“We have now shifted our focus to a comprehensive recovery effort across our entire system in compliance with state and local orders,” Rittenmeyer said. “We have begun to resume vital elective procedures and methodically re-open, with a detailed plan by physician, our USPI facilities and the hospital departments that were closed as a result of the pandemic.”
Tenet’s Net Income More Than Triples in Q2
Although Tenet Healthcare suffered rocky financial terrain from the COVID-19 pandemic, the Dallas-based health system giant began to steady itself at the end of the second quarter. Its revenues declined year over year in the second quarter of 2020, but federal grants made available to help offset lost revenues and expenses tied to the COVID-19 pandemic helped push the Tenet’s net income higher.
After factoring in expenses and one-time costs, Tenet reported net income available to shareholders of $88 million in the second quarter of this year, compared to net income of $26 million in the same period last year. The company’s net income in the second quarter of this year included $523 million in federal grants made available under the Coronavirus Aid, Relief and Economic Security Act.
Tenet Executive Chair and CEO Ronald A. Rittenmeyer said the second quarter “was a challenge by any measure.” He said CARES Act funds helped minimize financial damage from the pandemic as caregivers at its facilities continue to treat COVID-19 patients.
“Today, we and our brave front-line caregivers continue to face an even larger surge of COVID-19 cases in several markets, but we have a much better sense of how to deal with these in a more effective manner,” Mr. Rittenmeyer said in an earnings release. “While there is a greater negative financial impact associated with COVID-19 cases, we believe the CARES Act provided reasonable, but not complete relief from the impact of the shutdown and will help with the remaining cases with which we are now engaged.”
In particular, Tenet CEO said the organization saw a turnaround happen in June 2020. “Our results in the quarter, particularly in June, underscore the ability of the business to adapt, flex and perform and provide clarity that we would deliver at or above expectations, even in times of a crisis.”
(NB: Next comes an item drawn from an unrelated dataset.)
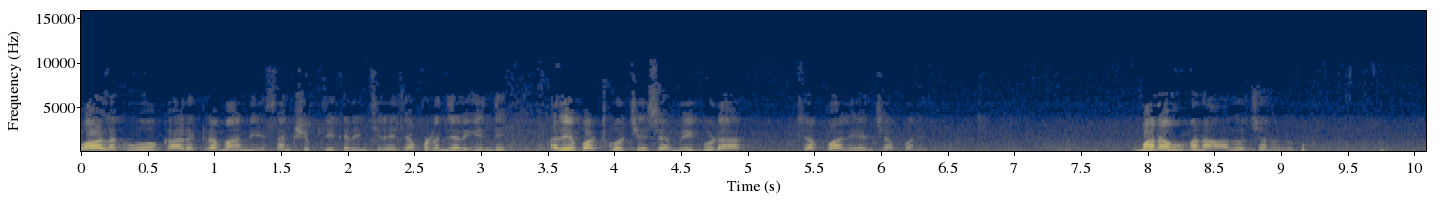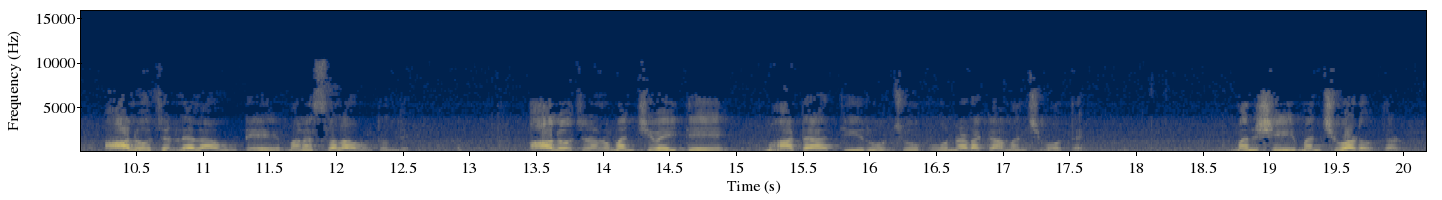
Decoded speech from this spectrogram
వాళ్ళకు ఓ కార్యక్రమాన్ని సంక్షిప్తీకరించి చెప్పడం జరిగింది. అదే పట్టుకొచ్చేసా మీకు కూడా చెప్పాలి అని చెప్పని. మనం మన ఆలోచనలు. ఆలోచనలు ఎలా ఉంటే మనస్సు అలా ఉంటుంది. ఆలోచనలు మంచివైతే మాట తీరు చూపు నడక మంచిపోతాయి. మనిషి మంచివాడవుతాడు.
In June, the health system reported during a second quarter call with analysts that its patient volumes, cost management and earnings improved in June as it began to ramp back up facilities as various states began to ease shelter-in-place restrictions. Among moves made by the health system increased its credit line in April and placed two secure note offerings during the quarter to improve liquidity. The health system also “flexed down” certain operating expenses including salaries, wages, benefits, and supplies.
Not counting government stimulus funds provided to the health system via the CARES Act, the health system reported earnings before interest, depreciation, taxes, and appreciation of $218 million in June, Rittenmyer said, only ‘slightly lower’ than its performance in the same month a year earlier.
“While we believe given the current COVID surges, which we are managing well in several markets … we do strongly believe that June is representative of how we will recover,” he said. “The changes we’ve made during the quarter are permanent, they are sustainable, and they will continue going forward. As I said, June was the turning point for us.”
The healthcare giant posted $88 million in profits for the second quarter as federal COVID-19 relief funding helped offset patient volume declines over the past few months. The earnings released by the hospital chain is the latest to show how $175 billion in federal relief are helping hospital chains stay afloat.
“Without a doubt, the financial support of the CARES Act provided an important bridge to minimize the financial crisis the pandemic created, allowing uninterrupted care for our patients and communities,” said Rittenmeyer said in a statement.